Europe breathes easier after second wave wipeouts

Europe breathes easier after second wave wipeouts

Europe's stock markets clawed back some ground on Tuesday, a day after rising second waves of the coronavirus epidemic caused the region's biggest wipeout since June and drover investors back to government bonds.

The German share price index DAX graph at the stock exchange in Frankfurt
The German share price index DAX graph is pictured at the stock exchange in Frankfurt, Germany, September 21, 2020. REUTERS/Staff

LONDON: Europe's stock markets clawed back some ground on Tuesday, a day after rising second waves of the coronavirus epidemic caused the region's biggest wipeout since June and drove investors back to government bonds.

Conditions were still choppy with South Korea and China pulling Asia down for a second day and tech-heavy Nasdaq now out of its recent stellar range, so it was a relief for traders to see Europe and U.S. futures stabilise.

The pan-European STOXX 600 index made back 0.5per cent of the 3.2per cent it lost on Monday, helped by respective 1per cent and 1.3per cent gains for the tech and car sectors that offset bumpier rides elsewhere.

Travel and leisure stocks saw 0.3per cent falls to add to Monday's 5.2per cent plunge and S&P futures were also a touch weaker.
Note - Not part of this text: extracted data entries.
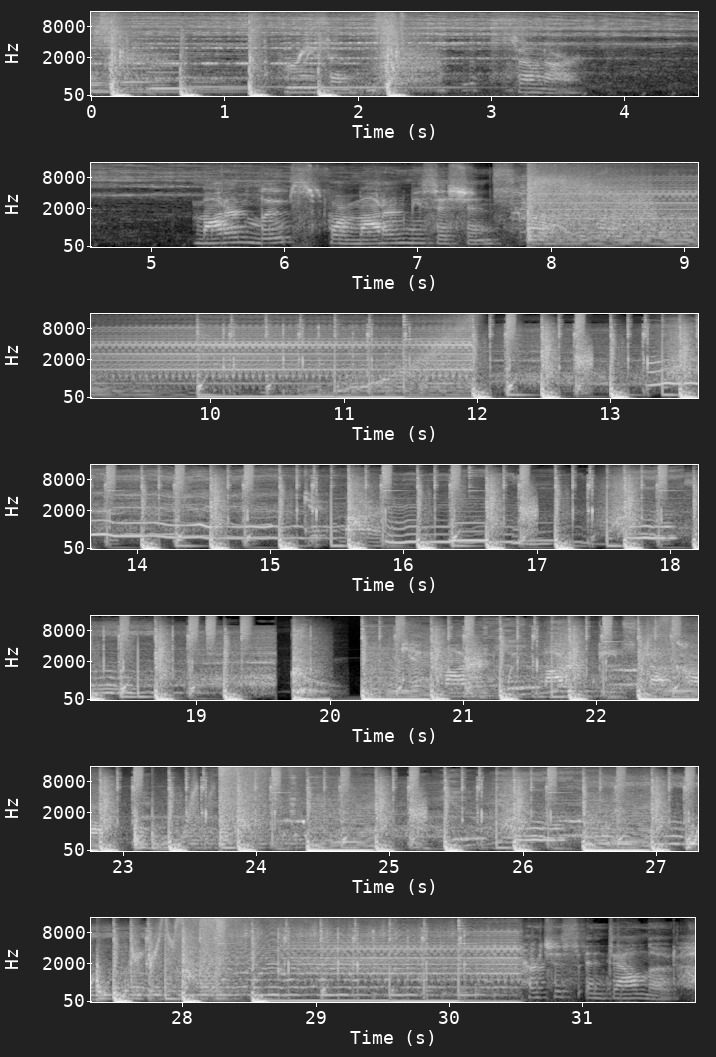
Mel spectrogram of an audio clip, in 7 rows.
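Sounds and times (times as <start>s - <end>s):
RnB club drum loop: 0.0s - 2.8s, 9.9s - 30.6s.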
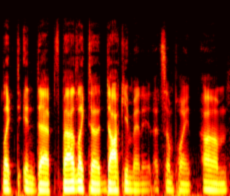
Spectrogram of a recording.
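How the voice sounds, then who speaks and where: A man's voice: lowish voice, level tone, moderate pace, smooth, dry recording. A man in his thirties hosting a podcast, talking casually in a rambling way with lots of fillers, restarts and swearing. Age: 30s. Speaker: podcast host.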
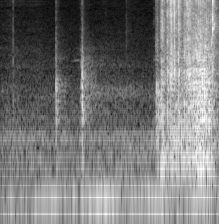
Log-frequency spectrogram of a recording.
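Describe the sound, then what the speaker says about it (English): Tarot cards are shuffled, a few soft taps and flicks giving way to a dense riffling burst near the end, close and alone. "All right, one more shuffle."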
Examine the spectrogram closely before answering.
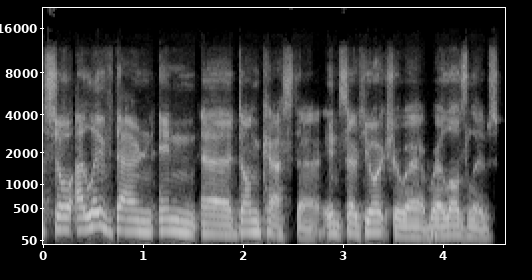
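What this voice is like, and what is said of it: Scottish accent. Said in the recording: “your accent is so much different than his ... is he Scottish?”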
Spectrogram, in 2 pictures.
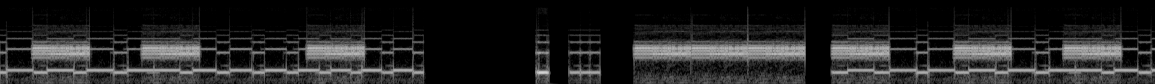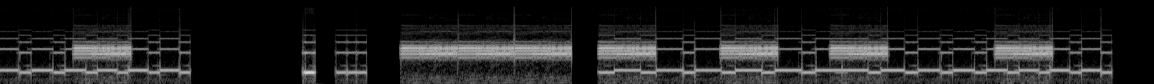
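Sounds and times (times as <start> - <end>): harsh high alarm tone: 0.0 - 3.8, 6.4 - 13.0, 15.6 - 22.3.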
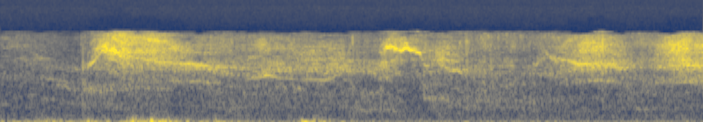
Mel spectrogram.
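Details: White storks at dusk in Alcalá de Henares, Spain: the male feeds two chicks on the town hall tower nest. Hoarse, cat-like mewing calls recur, with soft low knocks.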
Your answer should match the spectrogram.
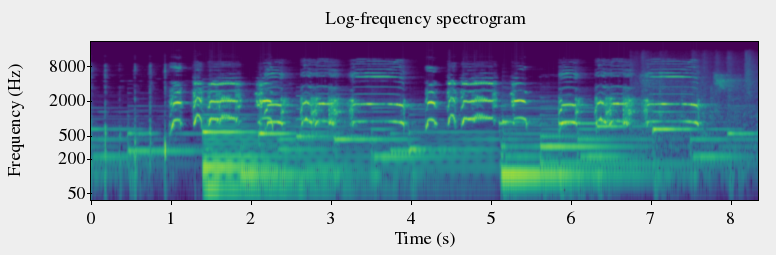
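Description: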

As investors stayed close to safety, yields on Germany's government bonds held near six-week lows and the dollar inched up.

"The market may be taking a breather but I would be surprised if that was it," said Rabobank's Head of Macro Strategy, Elwin de Groot, referring to Monday's rout that came as countries had been forced to reintroduce some of the COVID-19 restrictions they removed over the summer.

"The market won't like it. The base case was that the second wave wouldn't be as bad as the first... but the fourth quarter will be now another quarter with stringent restrictions and there are going to be an increasing number of economic victims," he said.

Concerns had surfaced in the currency market, with both the euro and Britain's pound falling as much as 0.3per cent against the dollar.

UK Prime Minister Boris Johnson told Britons on Tuesday to go back to working from home, along with new curbs on pubs, bars and restaurants that he said could be in place for as long as six months without some form of COVID vaccine.

This came as France saw its seven-day daily rolling case count rise above 10,000 for the first time over the weekend, Madrid had called in the army, Italy introduced more mandatory testing and Germany described the situation as "worrying".

Beyond the impact of the virus, Hong Kong shares of HSBC and Standard Chartered had weakened a further 2per cent, after leaked reports showed they were among global lenders that have transferred more than US$2 trillion in suspect funds over nearly two decades.

"Markets globally have run hard on the weight of huge liquidity, so it's not surprising to see a pullback in some valuations," said James Rosenberg, an EL&C Baillieu adviser in Sydney.

"Add in uncertainty with U.S. elections and another COVID wave in Europe ... it unsettles investors."


Wall Street's premarket gainers included Microsoft, Apple, Amazon and Alphabet, all of which have dominated the global market rebound from its coronavirus-driven crash in March.

Tesla skidded 3.4per cent though after Chief Executive Officer Elon Musk warned about the difficulties of speeding up production.

U.S. stocks have tumbled over the past three weeks as investors have pulled back from the tech surge while JPMorgan and Bank of New York Mellon fell 3.1per cent and 4.0per cent respectively on Monday too.

Concerns are also growing about a delay in U.S. stimulus measures as Congress remains deadlocked for weeks over the size and shape of another coronavirus-response bill, on top of the roughly US$3 trillion already enacted into law.

The weekend death of U.S. Supreme Court Justice Ruth Bader Ginsburg appeared to make the passage of another package less likely before the Nov. 3 presidential election, sparking large declines in the healthcare sector.

Back in Europe, Italy's borrowing costs fell to multi-month lows on Tuesday on a perceived reduction in political risk as right-wing opposition leader Matteo Salvini had failed to make the breakthroughs he had hoped for in regional elections.

The results of the Sept. 20-21 vote, released late on Monday, were a boost to the fragile coalition government which is battling with the economic slump sparked by the coronavirus.

In the commodity markets, gold fell against the firmer dollar to trade at US$1,908.76 per ounce, while Brent oil gained 0.4per cent to US$41.65 having lost US$2 on Monday and U.S. crude rose 0.5per cent to US$39.5 per barrel.

"Losing US$2 a barrel yesterday is quite a steep drop, so the market today is adjusting," said Bjornar Tonhaugen, Rystad Energy’s head of oil markets.

(Reporting by Marc Jones; editing by John Stonestreet and Nick Macfie)

Source: Reuters